Shifting Perspectives in the Context of Ageing, Communication, and Technologies at Graz International Summer School Seggau

By: Barbara Ratzenböck

Every year in July, more than 80 students and 10 professors from over 30 countries meet at the Graz International Summer School Seggau (GUSEGG) in Southern Styria, Austria to discuss global developments and challenges in areas such as society, politics, economics, religion, and culture. One aim of the summer school is to encourage participants to think outside the box and outside of their academic disciplines while engaging with new ideas. Students and professors gather in the 12th century Seggau Castle, which overlooks the town of Leibnitz, as they work together from dawn until dusk and ask questions about global phenomena. The summer school offers students insight into recent developments in research in specific subject areas and ageing is one among several topics. The summer school promotes shifts in perspective, from the big picture of current global events to disciplinary expert talk and back. Roberta Maierhofer (Center for Inter-American Studies of the University of Graz), the academic director of the summer school and a collaborator with the Ageing+Communication+Technologies (ACT) research network, has explained the summer school as something that is “built on the perspective of setting up interdisciplinary platforms in the morning lectures and in the afternoon lectures the students have the possibility of going into depth.”

As in previous years, students from all over the globe will participate in the summer school and ACT will award a number of ACT-affiliated students with scholarships to participate in the Ageing Studies Workshop –  one of seven thematic afternoon workshops at GUSEGG. The Ageing Studies workshop offered at GUSEGG is a good example of a   successful international collaboration within the ACT project consortium. It enables students who are interested in questions of age and ageing across disciplines and (research) cultures to exchange with each other and it also helps build a sustainable network of emerging scholars in the field. In addition to introducing students from all disciplines to current research with regard to ageing and communication technologies, it encourages students to share their own ideas and to come up with relevant (research) questions on the topic of ageing.

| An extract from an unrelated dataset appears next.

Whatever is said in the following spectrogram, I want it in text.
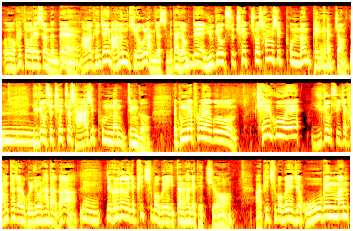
어, 활동을 했었는데 네. 아, 굉장히 많은 기록을 남겼습니다. 역대 음. 유격수 최초 30홈런 100타점, 음. 유격수 최초 40홈런 등급. 국내 프로야구 최고의 유격수 이제 강타자로 군림을 하다가 네. 이제 그러다가 이제 피츠버그에 입단을 하게 됐죠. 아, 피츠버그에 이제 500만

This July, the Ageing Studies workshop offered at Seggau will be led by ACT researchers Kim Sawchuk (Concordia University) and Line Grenier (Université de Montréal). It will focus on intersections between Ageing, Communication, and Technologies and how their interrelations can be re-thought. Sawchuk, who attended GUSEGG in 2015, highlighted the importance of  “ask[ing] different questions than have been asked“ in the context of age and ageing. In this spirit, the 2016 Ageing Studies workshop at Seggau will invite students to “reflect on the possibilities of transgressing mainstream norms and expectations of age and ageing, discuss different cultures of ageing, and trace the contours of what we might call ‘digital ageism’ to shift our perspective on what it means to age in the here and now.“1

An important feature of GUSEGG is that outside-the-box thinking and shifts in perspective happen throughout the full duration of the two-week summer school and these shifts in perspective happen in an intercultural and interdisciplinary setting. Not only do students and professors spend intensive time working together in the classrooms, lunch breaks and recesses allow less formal but equally generative discussions to move outside the classroom, to the castle’s terraces and onto its lawn. Many important connections are made during breaks and between sessions. Thus, shifting perspectives is not only being practiced in academic terms, but can become very personal when participants exchange stories about their lives, their home countries, and their cultures. The basis for this comprehensive learning experience is the willingness of all participants – professors as well as students – to come together and share a space for a stretch of time, something which might sound very simple, but is not a given in our fast-paced times.

During last year’s edition of GUSEGG, Kim Sawchuk commented on the importance of being in one place and having time to think intensively: “we multitask and we do many things at once. In our digital era, we try to divide time more. I think [being at the summer school] is a really good reminder that you can benefit from being in one location, in one space together. [It creates] a kind of situation in which we are allowed to concentrate and do one thing at a time.” This focusing and slowing-down contributes to an intensive learning experience on both an academic and personal level. At the end of the two-week summer school, GUSEGG students often realize that having a good question to ask is more exciting than having an answer to give. Furthermore, that focusing and having time to let ideas filter through and sink in is a prerequisite for being able to come up with strong questions. This mindset has been termed “Seggau School of Thought” by summer school director Roberta Maierhofer.

Barbara (Babsi) Ratzenböck is a Ph.D. student from the University of Graz and a research assistant with the Center for Inter-American Studies. She is spending four months in Montreal as a visiting scholar with ACT. She is the assistant to the academic director of the Graz International Summer School Seggau, in Austria.